If you’ve ever wasted an hour of your life swiping left on a dating app or made unusually long (and not unpleasant) eye contact with someone in a café, only to walk out with your grande coffee and never see them again, you may agree that the modern dating scene is tricky. In fact, millennials really do suck at dating.
Going out and meeting people, not to mention garnering up the courage to actually say “hey, I like you, let’s go out” has always been tough. Millennials, however, are especially bad at it (So if you thought you were alone in that struggle here’s the good news- you’re not). But why is our generation so bad at building connections and engaging with the people around them?
Well, there are a number of answers to that question, some of which are explored in this short, but marvellous, video by the Atlantic.
According to the Atlantic video, young people today have become extremely “stranger averse” due to having grown up with “stranger danger” campaigns in the 80s and 90s. Parents taught their children not to talk to strangers and the message stuck. This is great when you want to avoid getting abducted, but not wonderful if you’re out in the world as a human adult and looking for a mate. As if that wasn’t enough, we all look extremely unapproachable with our AirPods in, and our eyes glued to our collection of devices (Nobody wants to be that person who interrupts and does the “please take your earphones out” mime. you know the one). In the words of Ashley Fetters, staff writer at the Atlantic, “meet-cutes are hard when nobody wants to talk to strangers”.
In fact, talking to strangers has become so undesirable that many of the interactions people previously had with strangers have become digital and automated (think robotic customer service phone lines, and the self-checkout at the supermarket). We can avoid going out and being in a restaurant full of strangers (and potential soulmates?) thanks to the rise of food delivery apps like Uber Eats.

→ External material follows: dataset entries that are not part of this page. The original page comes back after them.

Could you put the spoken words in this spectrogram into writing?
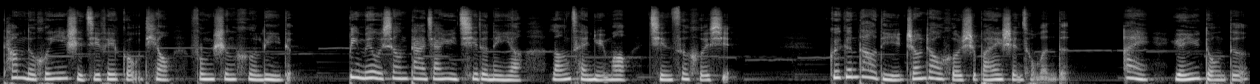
他们的婚姻是鸡飞狗跳、风声鹤唳的，并没有像大家预期的那样郎才女貌、琴瑟和谐。归根到底，张兆和是不爱沈从文的。爱源于懂得，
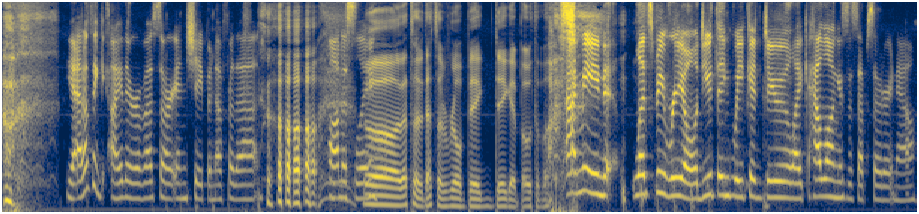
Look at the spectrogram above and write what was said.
oh. Yeah, I don't think either of us are in shape enough for that. Honestly. oh, that's a that's a real big dig at both of us. I mean, let's be real. Do you think we could do like how long is this episode right now?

And let’s be real, the chances of your Uber Eats delivery person being The One are, statistically, quite slim. Long story short, according to Fetters, less exposure to new people means less chatting to strangers, which translates as less flirting with said strangers.

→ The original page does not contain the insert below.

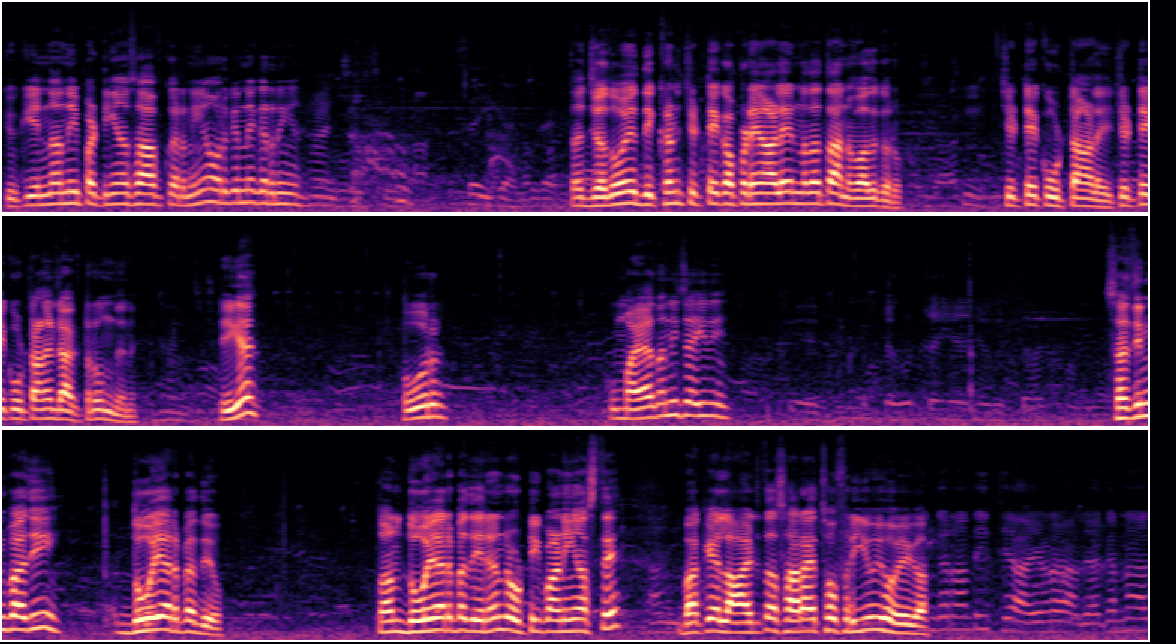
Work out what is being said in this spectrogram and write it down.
ਕਿਉਂਕਿ ਇਹਨਾਂ ਨੇ ਪੱਟੀਆਂ ਸਾਫ਼ ਕਰਨੀਆਂ ਹੋਰ ਕਿੰਨੇ ਕਰਨੀਆਂ? ਹਾਂਜੀ ਸਹੀ ਗੱਲ ਹੈ ਤਾਂ ਜਦੋਂ ਇਹ ਦਿਖਣ ਚਿੱਟੇ ਕੱਪੜਿਆਂ ਵਾਲੇ ਇਹਨਾਂ ਦਾ ਧੰਨਵਾਦ ਕਰੋ। ਚਿੱਟੇ ਕੋਟਾਂ ਵਾਲੇ ਚਿੱਟੇ ਕੋਟਾਂ ਵਾਲੇ ਡਾਕਟਰ ਹੁੰਦੇ ਨੇ। ਠੀਕ ਹੈ? ਹੋਰ? ਕੋਈ ਮਾਇਆ ਤਾਂ ਨਹੀਂ ਚਾਹੀਦੀ? ਸਚਿਨ ਭਾਜੀ 2000 ਰੁਪਏ ਦਿਓ। ਤੁਹਾਨੂੰ 2000 ਰੁਪਏ ਦੇ ਰਹੇ ਨੇ ਰੋਟੀ ਪਾਣੀ ਵਾਸਤੇ। ਬਾਕੀ ਇਲਾਜ ਤਾਂ ਸਾਰਾ ਇੱਥੋਂ ਫ੍ਰੀ ਹੀ ਹੋਏਗਾ। ਲੰਗਰਾਂ ਇੱਥੇ ਆ ਜਾਣਾ ਆ ਜਾਇਆ ਕਰਨਾ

Another idea explored in the video is that, with the popularity of applications like Tinder, Hinge and Bumble, the entire dating experience is disconnected from the rest of our social experiences. As Elisabeth Sherman writes for Rolling Stone, “online dating seems to have further complicated the already mysterious process of falling in love”.
Communication is based largely on texts and not on real-time, face-to-face conversation. On top of that, there’s added pressure to live up to the outgoing (and not broke) version of ourselves from our social media profiles when we do encounter the people we chat to in the real world.
When we text the cutie we met online, it’s easy to craft witty responses and showcase our best selves. We can spend hours pondering the perfect caption to go along with the photo we got our dad to take fifty times before he got it just right, and nobody will know. It can therefore induce a fair bit of anxiety when the afore-mentioned cutie is standing before us and smelling really good, and expecting us to say something clever and funny (and horrifyingly unscripted) a la all our neatly composed Instagram captions.
It can therefore get awkward trying to live up to our online doppelgangers. According to Sherman “most Millennials project an outgoing version of [themselves] on social media that [they’re] too cautious to actually live out in reality” because they’re afraid of getting hurt emotionally or, as mentioned previously, abducted by a stranger with an unmarked van. We all want to look like we’re confident and outgoing, but many of us are too afraid to really put ourselves out there, especially if it means maintaining conversation with the person next to us on the train or in the line at the supermarket.
Not only that, but dating apps and social media have created a culture of belief that there’s always something better out there. This chronic dissatisfaction extends from travel destinations, to fashion, and of course to our relationships. Regardless of the wonderful person standing next to us, our real soul mate may be just another right swipe away (or perhaps delivering our next Uber Eats order).
It’s therefore easier than ever before for young, single people to opt-out of having in-person social experiences, and this may be harming the way we do act when we’re trying to create new relationships in the real world. This doesn’t mean that we don’t want to create meaningful bonds with others, it just means that we have to find ways of figuring it out, and this is a struggle that generations before us, and generations after us don’t have.
Sherman explains that millennials are in an in-between space that is hard to navigate. “The generation ahead us is fluent in technology; those now-teenagers were raised on it. But Millennials live in two worlds: one that didn’t need the Internet to fall in love, and one that almost requires it”. Straddling these two worlds is an uncomfortable balancing act which, predictably, involves a lot of awkward silences and lame jokes, as well as snapchat filters and sentences comprised of only emojis.
The Millennial dating landscape is an awkward space, but then again, dating has always been awkward. I guarantee your parents and grandparents have bad date stories and dad-joke moments too.
It’s not all gloom and doom for us, though. We are now more likely than ever to date across racial, ethnic, or religious groups. The challenge now is just to put ourselves out there, honestly, openly and in person, the way the boomers had to do it. It just so happens that now we have more options and more efficient ways to keep in touch once we have approached that person in the café.
And THAT, my fellow Millennial singles, is very exciting.